JPMorgan, the largest US bank, stated that while the ProShares Bitcoin futures ETF traded $1 billion in its first days, it would be more beneficial for its investors to acquire bitcoin directly.

The bank explains that bitcoin futures ETFs have a significant disadvantage that might lead to a decline in profitability.

JPMorgan told to a business insider:

“Contango in the BTC futures curve can impose a drag on performance for these funds due to the futures carry cost/roll yield. This carry drag can be several times the products’ management fees, and could become even larger if these products gather substantial assets, due to their market impact.”

This is because the ETF does not hold bitcoins as an underlying asset, according to JPMorgan. Instead, the ETF owns bitcoin derivatives, which use futures contracts to try to replicate the profitability profile of the cryptocurrency. To actively manage a portfolio of Bitcoin futures contracts, which are strongly tied to cryptocurrency price changes, the ETF must roll over Bitcoin futures contracts to the next month right before they expire. This method incurs additional trading fees and is less efficient than simply purchasing and storing bitcoin.

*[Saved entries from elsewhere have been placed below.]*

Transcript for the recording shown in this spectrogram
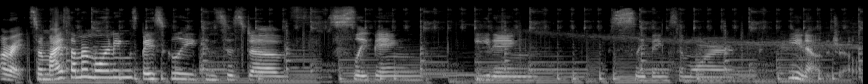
Alright, so my summer mornings basically consist of sleeping, eating, sleeping some more. You know the drill.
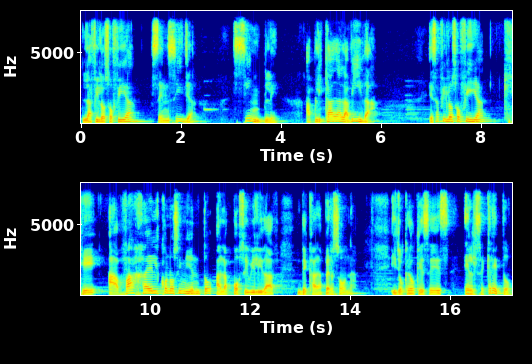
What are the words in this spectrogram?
la filosofía sencilla, simple, aplicada a la vida, esa filosofía que abaja el conocimiento a la posibilidad de cada persona. Y yo creo que ese es el secreto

According to JPMorgan, the average annual rollover cost of futures contracts since mid-2019 has been over 9%, nearly ten times the annual expenditure ratio of the ProShares Bitcoin Strategy ETF of 0.95 percent. Over time, this metric may disappoint investors because it will lag significantly behind returns from direct bitcoin investors.

According to the bank, ETFs with time-stretched volatility are a good example of how long-term returns can be reduced if the costs of trading futures rise. Because the greater the number of long-term investors, the more expensive it gets to hold them due to the market impact of the ETFs themselves.

Not all investors are interested in investing in Bitcoin Futures ETF. Catherine Wood stated that the company will investigate Bitcoin futures ETFs until it sees a move with good two-way liquidity and less contango.

Simultaneously, Tom Lee, co-founder of Fundstrat Global Advisors, believes that demand for Bitcoin ETFs will remain high for a long time and that the fund will attract up to $50 billion.